State Building Commission approves UWL heating plant project that eliminates coal burning
A $3.9 million project to upgrade UW-La Crosse’s heating plant and eliminate coal as a secondary fuel source for the university was approved during a State Building Commission meeting Wednesday, Aug. 7, at State Fair Park in West Allis, Wisconsin.
The Heating Plant Fuel Reliability Upgrade project will provide 52,000 gallons of on-site fuel oil storage at UWL to allow for 72 hours of back-up operation at the heating plant — a Department of Administration and UW System Administration Risk Management requirement. The project will also make some minor alterations to two, 50-year-old boilers that burn coal, natural gas and diesel fuel, making them more efficient at burning gas. The project will also remove all coal burning equipment from the plant — including ash removal equipment and the baghouse filter system — eliminating coal as a fuel source for the university.
UW System Administration is making a priority of eliminating coal as a heating plant fuel at all UW institutions. The reasons include: increasing environmental concerns associated with burning coal and disposal of coal ash, the elimination of coal as a boiler fuel at UW-Madison, Capitol Heat & Power, and Waupun Correctional Institution, as well as the uncertainty about an economical supply of coal in the limited quantities.
The heating plant project costs $3.9 million, with $2.032 million in general fund supported borrowing and $1.952 million in program revenue cash. It is anticipated that construction on the project will start in May 2020 and be completed by August 2021.
While the project meets the goal of eliminating coal, it also provides needed storage space for emergency boiler fuel. The DOA, in conjunction with UWSA Risk Management, requires that each heating plant have on-site storage of emergency boiler fuel to allow 72-hours of operation at the historic peak weekend steam usage rate in order to sustain operations in the event of an extended primary fuel disruption or curtailment. The standard is derived from the scenario of a natural gas supply interruption during a winter weekend starting on a Friday and an inability to obtain a fuel oil delivering until the following Monday morning. Such an interruption of heat during extreme cold — even for a short time — may require closure of and freeze damage to campus buildings, harm to research animals, and disruption of campus instruction, food service and events.
UWL currently has 12,000 gallons of fuel oil storage capacity, allowing for approximately 14 hours of operation in such a situation. The project provides needed 52,000 additional capacity reach the 72-hour requirement.
The new fuel storage would go in the existing coal bunker area. The project would also remove the existing 10,000 gallon fuel storage that is buried between the Heating Plant and Wittich Hall.

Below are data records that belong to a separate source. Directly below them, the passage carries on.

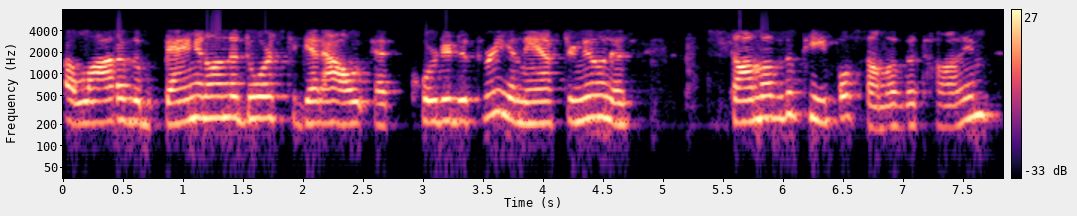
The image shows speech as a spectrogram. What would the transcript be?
a lot of the banging on the doors to get out at quarter to three in the afternoon is some of the people, some of the time,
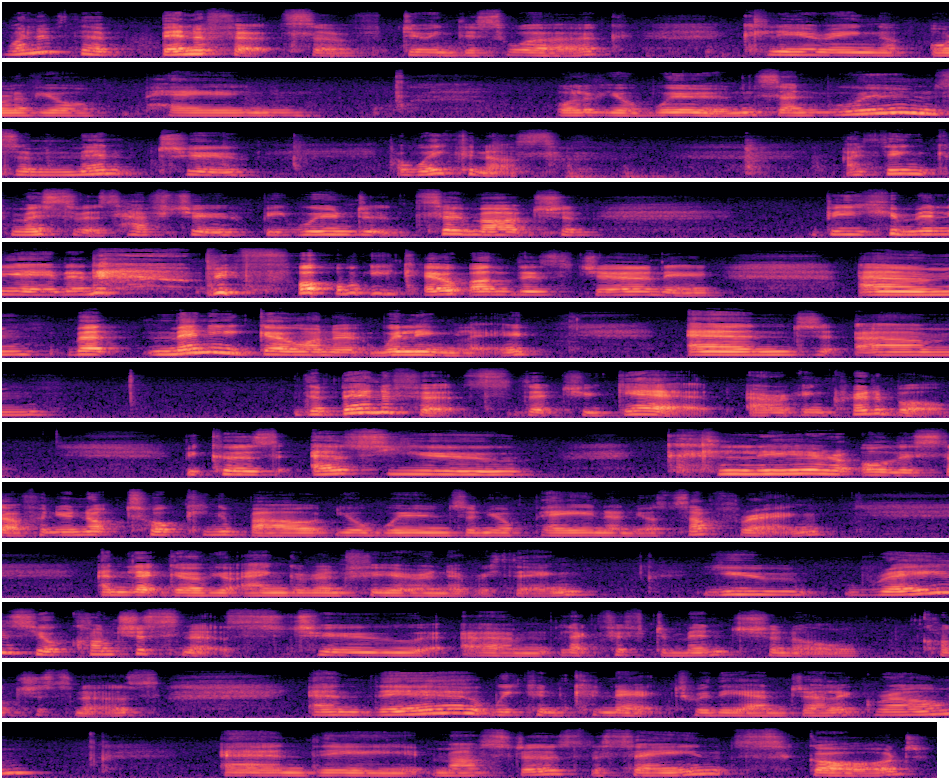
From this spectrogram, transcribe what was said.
One of the benefits of doing this work, clearing all of your pain, all of your wounds, and wounds are meant to awaken us. I think most of us have to be wounded so much and be humiliated before we go on this journey. Um, but many go on it willingly, and um, the benefits that you get are incredible because as you clear all this stuff and you're not talking about your wounds and your pain and your suffering and let go of your anger and fear and everything you raise your consciousness to um, like fifth dimensional consciousness and there we can connect with the angelic realm and the masters, the saints, God,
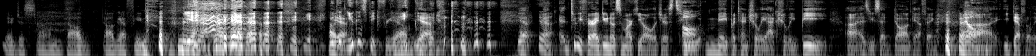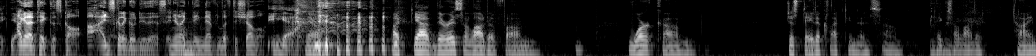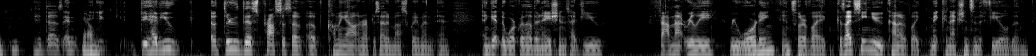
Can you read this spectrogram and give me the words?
they're just um, dog dog effing Yeah. you, Uh, can, you can speak freely. Yeah. yeah. Yeah. And, and to be fair, I do know some archaeologists who Oh. may potentially actually be, uh, as you said, dog effing. No. uh, definitely. Yeah. I gotta take this call. I I just gotta go do this. And you're like, they never lift a shovel. yeah. yeah but yeah there is a lot of um, work um, just data collecting is um, takes a lot of time It does. And Yeah. you, do have you through this process of, of coming out and representing Musqueam and, and and getting to work with other nations, have you found that really rewarding and sort of like because I've seen you kind of like make connections in the field and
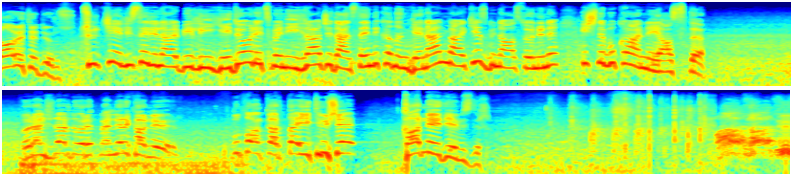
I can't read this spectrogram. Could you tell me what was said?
davet ediyoruz. Türkiye Liseliler Birliği 7 öğretmeni ihraç eden sendikanın genel merkez binası önüne işte bu karneyi astı. Öğrenciler de öğretmenlere karne verir. Bu pankartta eğitim işe karne hediyemizdir. Atatürk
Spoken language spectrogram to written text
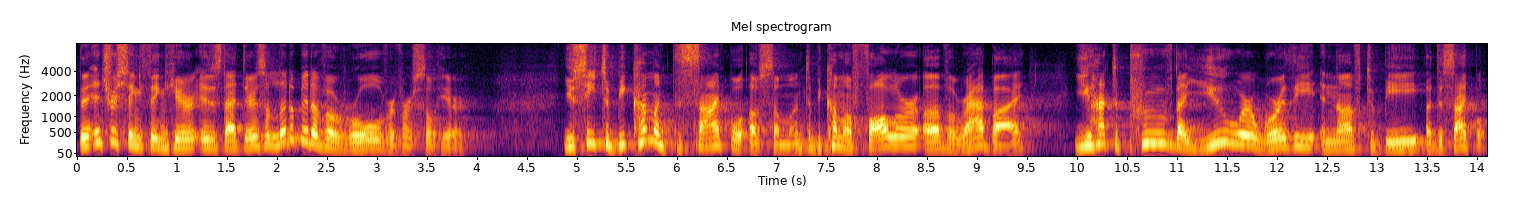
The interesting thing here is that there's a little bit of a role reversal here. You see, to become a disciple of someone, to become a follower of a rabbi, you had to prove that you were worthy enough to be a disciple.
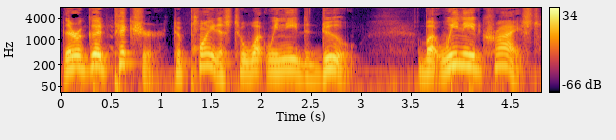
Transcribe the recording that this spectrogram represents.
They're a good picture to point us to what we need to do. But we need Christ.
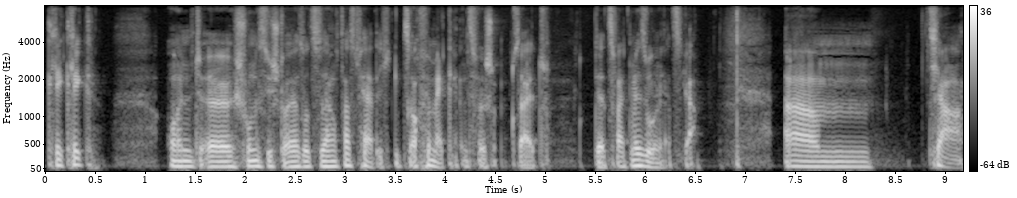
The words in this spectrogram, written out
klick, klick. Und äh, schon ist die Steuer sozusagen fast fertig. Gibt es auch für Mac inzwischen, seit der zweiten Version jetzt, ja. Ähm, tja,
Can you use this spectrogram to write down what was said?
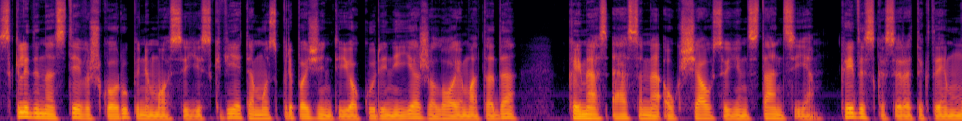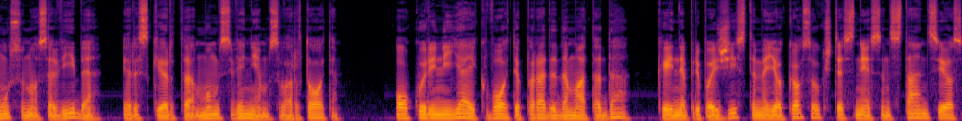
Sklidinas tėviško rūpinimosi jis kvietė mus pripažinti jo kūrinyje žalojimą tada, kai mes esame aukščiausioji instancija, kai viskas yra tik tai mūsų nuosavybė ir skirta mums vieniems vartoti. O kūrinyje įkvoti pradedama tada, kai nepripažįstame jokios aukštesnės instancijos,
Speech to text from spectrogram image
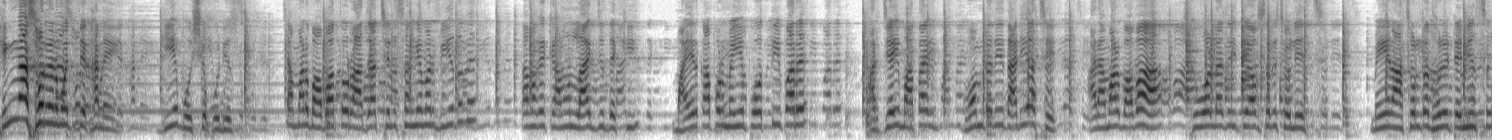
সিংহাসনের মধ্যে এখানে গিয়ে বসে পড়েছে। আমার বাবা তো রাজার ছেলের সঙ্গে আমার বিয়ে দেবে। আমাকে কেমন লাগছে দেখি? মায়ের কাপড় মেয়ে পরতেই পারে। আর যেই মাথায় ঘোমটা দিয়ে দাঁড়িয়ে আছে, আর আমার বাবা সুবর্ণা দিতে অবসরে চলে এসেছে। মেয়ের আঁচলটা ধরে টেনেছে।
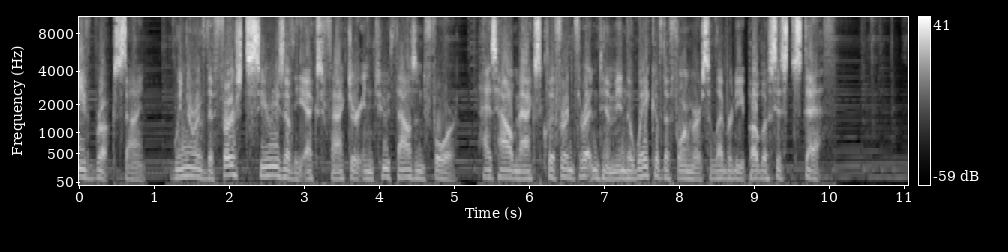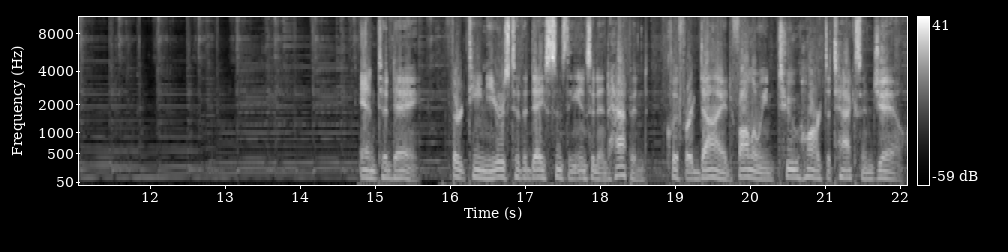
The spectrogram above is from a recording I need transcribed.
Steve Brookstein, winner of the first series of The X Factor in 2004, has how Max Clifford threatened him in the wake of the former celebrity publicist's death. And today, 13 years to the day since the incident happened, Clifford died following two heart attacks in jail.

In addition to UWL’s two, 50-year-old boilers, the plant also has two, 7-year-old smaller boilers that can burn natural gas and diesel fuel that will not need any upgrades.